By Rick Popely
December 1, 1999
Vehicle Overview The new Sentra went on sale in late February as a 2000 model and offers fresh styling, improved handling, larger dimensions and more power. Nissan officials said they had to badge the Sentra a 2000 model because production started in November 1999 and federal law prohibits building 2001 models that early.
Illustrating the global nature of the auto industry, the front-drive Sentra was styled in California, the interior was designed in Germany, the engineering was done in Japan and the United States, and the car will be built in Mexico. Trim levels include the entry level XE, well-equipped GXE and sporty SE. A limited production Sentra CA available only in California is the first car to achieve the state's SULEV standards (super ultra low emissions vehicle).

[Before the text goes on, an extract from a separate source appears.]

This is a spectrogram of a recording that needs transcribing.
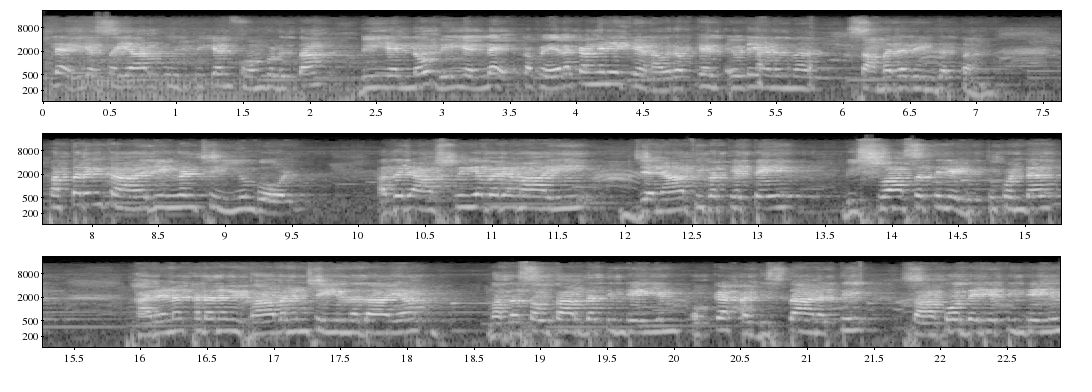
അല്ലെ ഈ എസ് ഐ ആർ പൂരിപ്പിക്കാൻ ഫോം കൊടുത്ത B L O B L A ഒക്കെ പേരൊക്കെ അങ്ങനെയൊക്കെയാണ്. അവരൊക്കെ എവിടെയാണെന്ന് സമരരംഗത്താണ്. അത്തരം കാര്യങ്ങൾ ചെയ്യുമ്പോൾ അത് രാഷ്ട്രീയപരമായി ജനാധിപത്യത്തെ വിശ്വാസത്തിൽ എടുത്തുകൊണ്ട് ഭരണഘടന വിഭാവനം ചെയ്യുന്നതായ മതസൗഹാർദ്ദത്തിന്റെയും ഒക്കെ അടിസ്ഥാനത്തിൽ സാഹോദര്യത്തിന്റെയും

Interior Nissan claims that the vehicle's torsional rigidity is increased 30 percent, which reduces noise and vibration and improves handling. Interior volume has increased 2.2 cubic feet overall, including headroom increases of 0.8 inch in the front seat and 0.5 inch in the rear. A covered storage box on top of the instrument panel contributes to a claimed doubling of in-cabin storage volume.

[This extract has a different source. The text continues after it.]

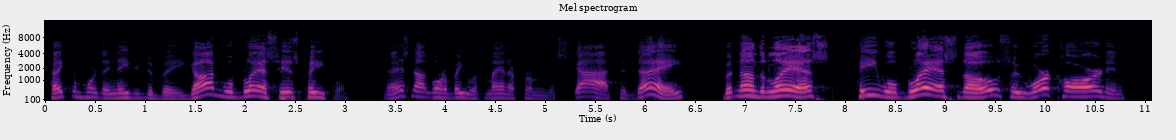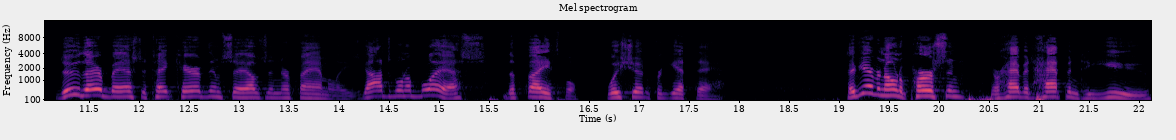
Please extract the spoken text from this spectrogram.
take them where they needed to be. God will bless his people. Now, it's not going to be with manna from the sky today, but nonetheless, He will bless those who work hard and do their best to take care of themselves and their families. God's going to bless the faithful. We shouldn't forget that. Have you ever known a person or have it happen to you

Other accoutrements include holders for 20-ounce beverage bottles in the front door map pockets, and six-way adjustments for the driver's seat. Side-impact airbags for the front seats are optional.
The trunk enjoys a 0.6-cubic-foot increase in capacity to 11.6 cubic feet, and locking 60/40 split, fold-down rear seats are standard on the SE trim level and optional on the GXE.

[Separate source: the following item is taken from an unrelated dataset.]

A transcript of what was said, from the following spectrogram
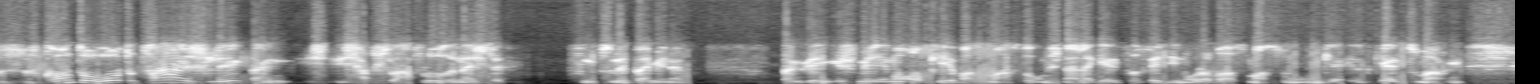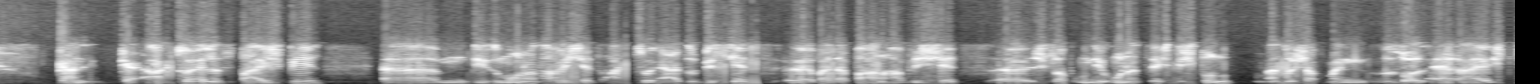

Exterior Nissan's smallest U.S. model, Sentra grows 6.5 inches to 177.5 overall and gains enough interior space to be classified a compact by the EPA instead of a subcompact. Nissan aims to erase the Sentra's economy-car image with Maxima-like styling features, including a low hood/high rear deck, chiseled character lines running front to rear and an arching character line for the trunk.
Under the Hood Two engines are available. A new 1.8-liter four-cylinder (replacing a 1.6-liter) produces 126 horsepower and carries an EPA mpg rating of 27/35 (city/highway) equipped with the standard five-speed manual transmission.
A carryover 2.0-liter has been refined to deliver 145 horsepower (five more than before) in the Sentra SE, which also employs the variable-capacity muffler introduced on the 2000 Maxima. Its hinged-flap valve opens at engine speeds above 2,000 rpm, relieving back pressure and increasing performance. This engine's mpg rating is 24/31. The limited-production Sentra CA (Clean Air) model available in California gets a low-emission version of the 1.8-liter engine.
The Sentra CA will feature a four-speed automatic transmission as standard equipment. It's optional on the other models.
Safety Four-wheel disc brakes come on the SE only; other trim levels get front discs and rear drums. ABS is optional on the GXE and SE, and unavailable on the others.